_WORK INSTRUCTION_. Retype the entries exactly; omit all pictures.

------------------------

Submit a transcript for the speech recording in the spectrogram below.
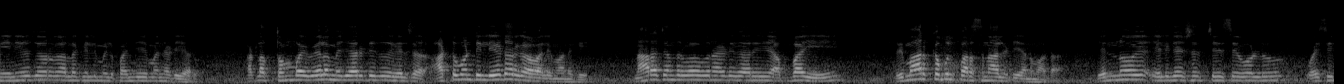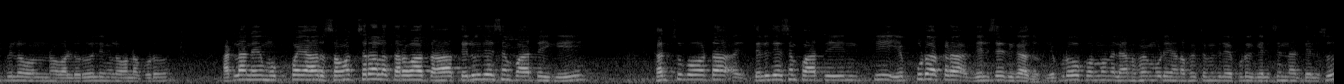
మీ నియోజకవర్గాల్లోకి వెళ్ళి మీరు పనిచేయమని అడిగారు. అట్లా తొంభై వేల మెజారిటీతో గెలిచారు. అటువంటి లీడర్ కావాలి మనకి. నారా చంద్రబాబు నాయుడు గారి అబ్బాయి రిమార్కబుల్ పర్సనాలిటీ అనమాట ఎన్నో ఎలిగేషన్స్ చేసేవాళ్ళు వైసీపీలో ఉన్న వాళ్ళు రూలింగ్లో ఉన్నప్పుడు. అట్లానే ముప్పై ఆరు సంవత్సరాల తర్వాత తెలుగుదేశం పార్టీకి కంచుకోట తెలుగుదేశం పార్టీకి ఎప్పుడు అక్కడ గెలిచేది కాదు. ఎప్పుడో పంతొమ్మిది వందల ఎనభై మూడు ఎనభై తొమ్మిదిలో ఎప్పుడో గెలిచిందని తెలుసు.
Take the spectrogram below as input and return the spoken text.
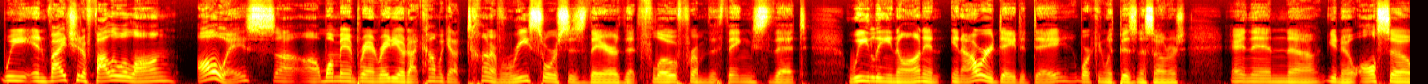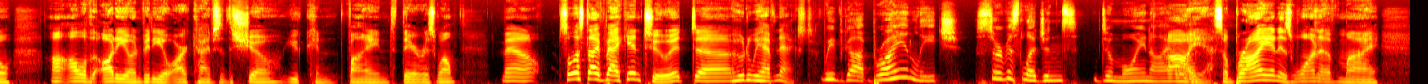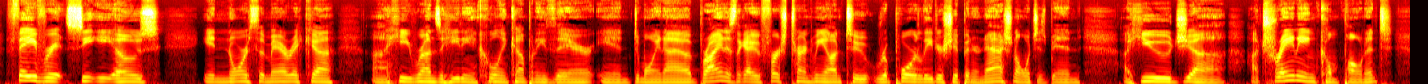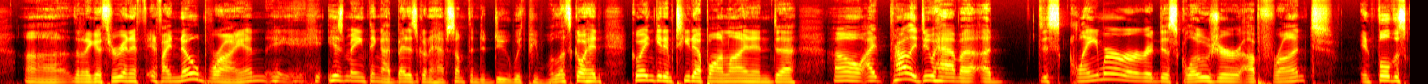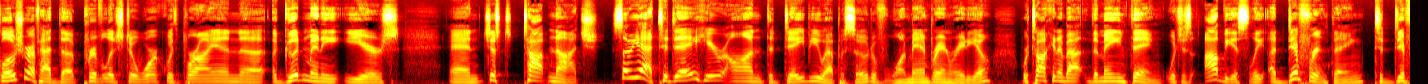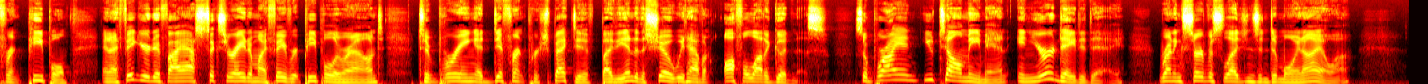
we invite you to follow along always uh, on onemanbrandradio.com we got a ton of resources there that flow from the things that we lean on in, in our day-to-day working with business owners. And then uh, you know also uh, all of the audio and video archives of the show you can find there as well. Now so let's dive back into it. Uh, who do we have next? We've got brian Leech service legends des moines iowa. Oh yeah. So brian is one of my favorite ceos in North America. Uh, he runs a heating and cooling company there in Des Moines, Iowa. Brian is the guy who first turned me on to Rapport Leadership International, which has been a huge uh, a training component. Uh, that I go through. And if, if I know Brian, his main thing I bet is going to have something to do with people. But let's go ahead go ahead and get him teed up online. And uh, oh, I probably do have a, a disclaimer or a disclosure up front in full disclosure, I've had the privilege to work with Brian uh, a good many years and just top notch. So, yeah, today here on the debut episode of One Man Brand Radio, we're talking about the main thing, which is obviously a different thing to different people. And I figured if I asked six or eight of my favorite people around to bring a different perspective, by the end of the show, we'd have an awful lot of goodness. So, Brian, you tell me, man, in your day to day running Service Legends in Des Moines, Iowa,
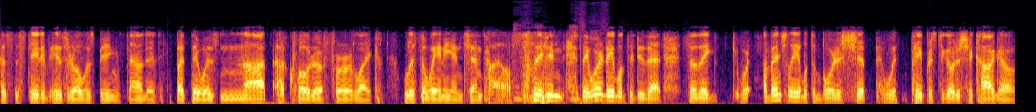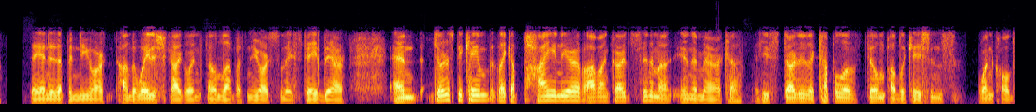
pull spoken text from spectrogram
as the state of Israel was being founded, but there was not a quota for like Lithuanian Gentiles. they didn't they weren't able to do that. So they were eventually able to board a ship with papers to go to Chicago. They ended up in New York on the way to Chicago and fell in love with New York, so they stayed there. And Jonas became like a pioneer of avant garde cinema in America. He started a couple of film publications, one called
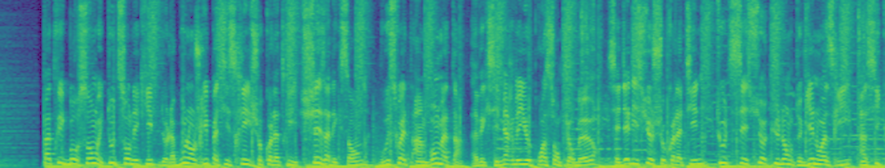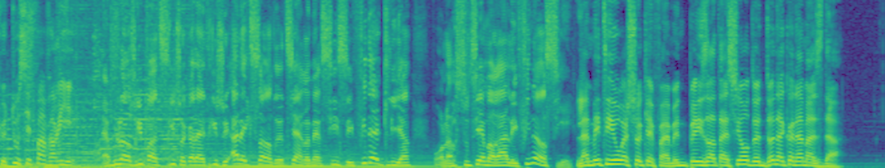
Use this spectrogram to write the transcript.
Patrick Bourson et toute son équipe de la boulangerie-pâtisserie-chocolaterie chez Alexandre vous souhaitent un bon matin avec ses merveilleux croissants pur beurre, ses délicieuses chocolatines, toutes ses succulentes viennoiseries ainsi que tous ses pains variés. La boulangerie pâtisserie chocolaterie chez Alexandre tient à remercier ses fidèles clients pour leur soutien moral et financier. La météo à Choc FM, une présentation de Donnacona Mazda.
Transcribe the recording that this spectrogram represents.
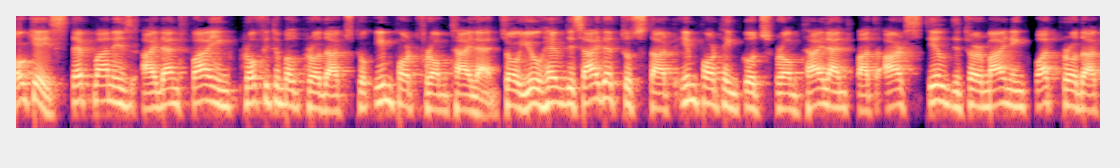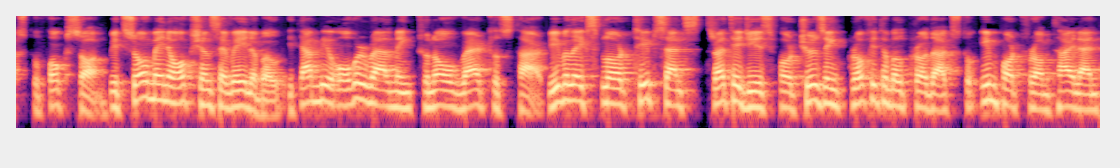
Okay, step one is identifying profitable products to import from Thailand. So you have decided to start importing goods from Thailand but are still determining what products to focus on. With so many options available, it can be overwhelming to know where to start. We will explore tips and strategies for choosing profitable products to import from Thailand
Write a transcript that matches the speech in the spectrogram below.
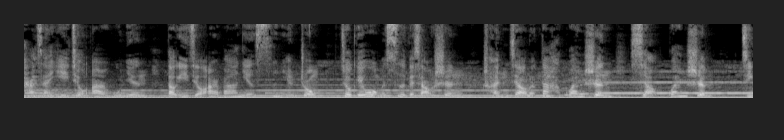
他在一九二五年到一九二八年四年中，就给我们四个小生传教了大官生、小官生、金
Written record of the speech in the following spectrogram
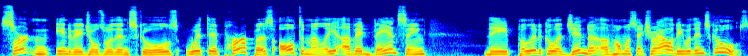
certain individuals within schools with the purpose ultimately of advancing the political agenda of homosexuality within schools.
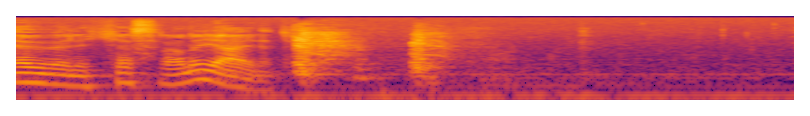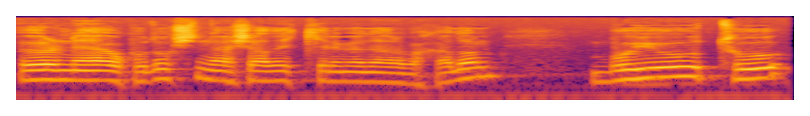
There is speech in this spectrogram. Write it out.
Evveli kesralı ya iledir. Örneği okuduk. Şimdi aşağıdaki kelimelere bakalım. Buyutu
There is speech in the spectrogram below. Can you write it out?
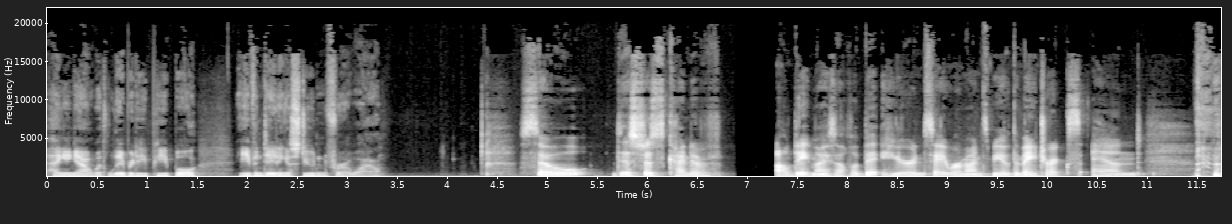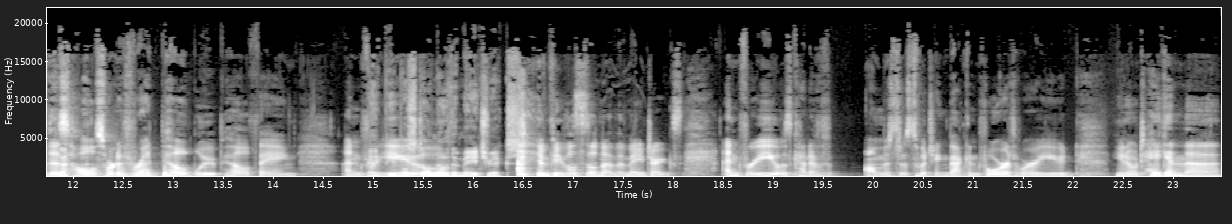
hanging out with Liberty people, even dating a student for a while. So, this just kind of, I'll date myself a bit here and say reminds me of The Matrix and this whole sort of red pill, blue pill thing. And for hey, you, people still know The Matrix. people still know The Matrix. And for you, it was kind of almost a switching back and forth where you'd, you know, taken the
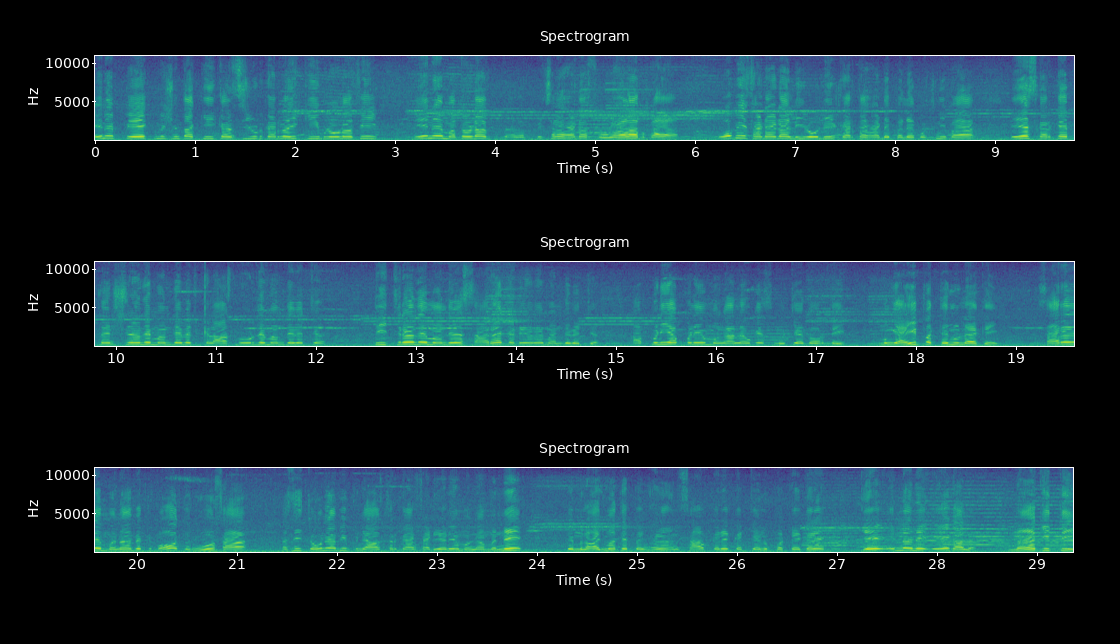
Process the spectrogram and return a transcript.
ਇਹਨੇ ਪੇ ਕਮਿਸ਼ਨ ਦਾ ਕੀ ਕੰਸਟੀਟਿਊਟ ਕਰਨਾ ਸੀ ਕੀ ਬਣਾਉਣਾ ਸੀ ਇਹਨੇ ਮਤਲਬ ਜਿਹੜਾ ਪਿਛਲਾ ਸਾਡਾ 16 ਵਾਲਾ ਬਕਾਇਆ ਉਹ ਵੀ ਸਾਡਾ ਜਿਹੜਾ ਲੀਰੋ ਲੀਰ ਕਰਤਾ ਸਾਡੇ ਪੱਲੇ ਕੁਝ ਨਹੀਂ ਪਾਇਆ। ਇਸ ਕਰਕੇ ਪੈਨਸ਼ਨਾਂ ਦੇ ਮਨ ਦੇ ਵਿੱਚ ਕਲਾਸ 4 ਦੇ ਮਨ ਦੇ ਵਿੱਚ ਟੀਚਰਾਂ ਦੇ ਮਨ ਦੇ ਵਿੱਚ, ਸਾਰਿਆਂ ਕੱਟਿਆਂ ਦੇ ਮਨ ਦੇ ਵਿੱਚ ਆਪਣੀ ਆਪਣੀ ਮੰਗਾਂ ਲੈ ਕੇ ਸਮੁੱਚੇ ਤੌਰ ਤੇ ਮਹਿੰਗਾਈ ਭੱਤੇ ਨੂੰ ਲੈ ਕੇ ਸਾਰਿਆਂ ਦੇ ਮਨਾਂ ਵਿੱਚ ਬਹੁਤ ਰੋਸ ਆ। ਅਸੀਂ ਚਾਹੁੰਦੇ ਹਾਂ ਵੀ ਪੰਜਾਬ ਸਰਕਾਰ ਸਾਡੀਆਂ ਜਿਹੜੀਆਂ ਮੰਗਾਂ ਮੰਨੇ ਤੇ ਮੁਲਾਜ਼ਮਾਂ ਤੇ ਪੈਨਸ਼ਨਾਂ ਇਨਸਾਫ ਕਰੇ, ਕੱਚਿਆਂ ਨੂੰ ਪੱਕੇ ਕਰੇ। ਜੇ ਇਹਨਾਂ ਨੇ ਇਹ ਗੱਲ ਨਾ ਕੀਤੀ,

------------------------

_ANSWER TO THIS EXERCISE_.
Submit a transcript for the speech recording in the spectrogram below.
మీ నియోజకవర్గాల్లోకి వెళ్ళి మీరు పనిచేయమని అడిగారు. అట్లా తొంభై వేల మెజారిటీతో గెలిచారు. అటువంటి లీడర్ కావాలి మనకి. నారా చంద్రబాబు నాయుడు గారి అబ్బాయి రిమార్కబుల్ పర్సనాలిటీ అనమాట ఎన్నో ఎలిగేషన్స్ చేసేవాళ్ళు వైసీపీలో ఉన్న వాళ్ళు రూలింగ్లో ఉన్నప్పుడు. అట్లానే ముప్పై ఆరు సంవత్సరాల తర్వాత తెలుగుదేశం పార్టీకి కంచుకోట తెలుగుదేశం పార్టీకి ఎప్పుడు అక్కడ గెలిచేది కాదు. ఎప్పుడో పంతొమ్మిది వందల ఎనభై మూడు ఎనభై తొమ్మిదిలో ఎప్పుడో గెలిచిందని తెలుసు.
Take the spectrogram below as input and return the spoken text.
we invite you to follow along always uh, on onemanbrandradio.com we got a ton of resources there that flow from the things that we lean on in, in our day-to-day working with business owners. And then uh, you know also uh, all of the audio and video archives of the show you can find there as well. Now so let's dive back into it. Uh, who do we have next? We've got brian Leech service legends des moines iowa. Oh yeah. So brian is one of my favorite ceos in North America. Uh, he runs a heating and cooling company there in Des Moines, Iowa. Brian is the guy who first turned me on to Rapport Leadership International, which has been a huge uh, a training component. Uh, that I go through. And if, if I know Brian, his main thing I bet is going to have something to do with people. But let's go ahead go ahead and get him teed up online. And uh, oh, I probably do have a, a disclaimer or a disclosure up front in full disclosure, I've had the privilege to work with Brian uh, a good many years and just top notch. So, yeah, today here on the debut episode of One Man Brand Radio, we're talking about the main thing, which is obviously a different thing to different people. And I figured if I asked six or eight of my favorite people around to bring a different perspective, by the end of the show, we'd have an awful lot of goodness. So, Brian, you tell me, man, in your day to day running Service Legends in Des Moines, Iowa,
pull spoken text from spectrogram
as the state of Israel was being founded, but there was not a quota for like Lithuanian Gentiles. they didn't they weren't able to do that. So they were eventually able to board a ship with papers to go to Chicago. They ended up in New York on the way to Chicago and fell in love with New York, so they stayed there. And Jonas became like a pioneer of avant garde cinema in America. He started a couple of film publications, one called
Use this spectrogram to write the transcript.
Patrick Bourson et toute son équipe de la boulangerie-pâtisserie-chocolaterie chez Alexandre vous souhaitent un bon matin avec ses merveilleux croissants pur beurre, ses délicieuses chocolatines, toutes ses succulentes viennoiseries ainsi que tous ses pains variés. La boulangerie pâtisserie chocolaterie chez Alexandre tient à remercier ses fidèles clients pour leur soutien moral et financier. La météo à Choc FM, une présentation de Donnacona Mazda.
Transcribe the recording that this spectrogram represents.
Okay, step one is identifying profitable products to import from Thailand. So you have decided to start importing goods from Thailand but are still determining what products to focus on. With so many options available, it can be overwhelming to know where to start. We will explore tips and strategies for choosing profitable products to import from Thailand
Write a transcript that matches the speech in the spectrogram below.
他在一九二五年到一九二八年四年中，就给我们四个小生传教了大官生、小官生、金
Written record of the speech in the following spectrogram
certain individuals within schools with the purpose ultimately of advancing the political agenda of homosexuality within schools.
There is speech in this spectrogram. Write it out.
Evveli kesralı ya iledir. Örneği okuduk. Şimdi aşağıdaki kelimelere bakalım. Buyutu
There is speech in the spectrogram below. Can you write it out?
hanging out with Liberty people, even dating a student for a while. So, this just kind of, I'll date myself a bit here and say reminds me of The Matrix and this whole sort of red pill, blue pill thing. And for hey, you, people still know The Matrix. people still know The Matrix. And for you, it was kind of almost a switching back and forth where you'd, you know, taken the
Process the spectrogram and return a transcript.
ਇਹਨੇ ਪੇ ਕਮਿਸ਼ਨ ਦਾ ਕੀ ਕੰਸਟੀਟਿਊਟ ਕਰਨਾ ਸੀ ਕੀ ਬਣਾਉਣਾ ਸੀ ਇਹਨੇ ਮਤਲਬ ਜਿਹੜਾ ਪਿਛਲਾ ਸਾਡਾ 16 ਵਾਲਾ ਬਕਾਇਆ ਉਹ ਵੀ ਸਾਡਾ ਜਿਹੜਾ ਲੀਰੋ ਲੀਰ ਕਰਤਾ ਸਾਡੇ ਪੱਲੇ ਕੁਝ ਨਹੀਂ ਪਾਇਆ। ਇਸ ਕਰਕੇ ਪੈਨਸ਼ਨਾਂ ਦੇ ਮਨ ਦੇ ਵਿੱਚ ਕਲਾਸ 4 ਦੇ ਮਨ ਦੇ ਵਿੱਚ ਟੀਚਰਾਂ ਦੇ ਮਨ ਦੇ ਵਿੱਚ, ਸਾਰਿਆਂ ਕੱਟਿਆਂ ਦੇ ਮਨ ਦੇ ਵਿੱਚ ਆਪਣੀ ਆਪਣੀ ਮੰਗਾਂ ਲੈ ਕੇ ਸਮੁੱਚੇ ਤੌਰ ਤੇ ਮਹਿੰਗਾਈ ਭੱਤੇ ਨੂੰ ਲੈ ਕੇ ਸਾਰਿਆਂ ਦੇ ਮਨਾਂ ਵਿੱਚ ਬਹੁਤ ਰੋਸ ਆ। ਅਸੀਂ ਚਾਹੁੰਦੇ ਹਾਂ ਵੀ ਪੰਜਾਬ ਸਰਕਾਰ ਸਾਡੀਆਂ ਜਿਹੜੀਆਂ ਮੰਗਾਂ ਮੰਨੇ ਤੇ ਮੁਲਾਜ਼ਮਾਂ ਤੇ ਪੈਨਸ਼ਨਾਂ ਇਨਸਾਫ ਕਰੇ, ਕੱਚਿਆਂ ਨੂੰ ਪੱਕੇ ਕਰੇ। ਜੇ ਇਹਨਾਂ ਨੇ ਇਹ ਗੱਲ ਨਾ ਕੀਤੀ,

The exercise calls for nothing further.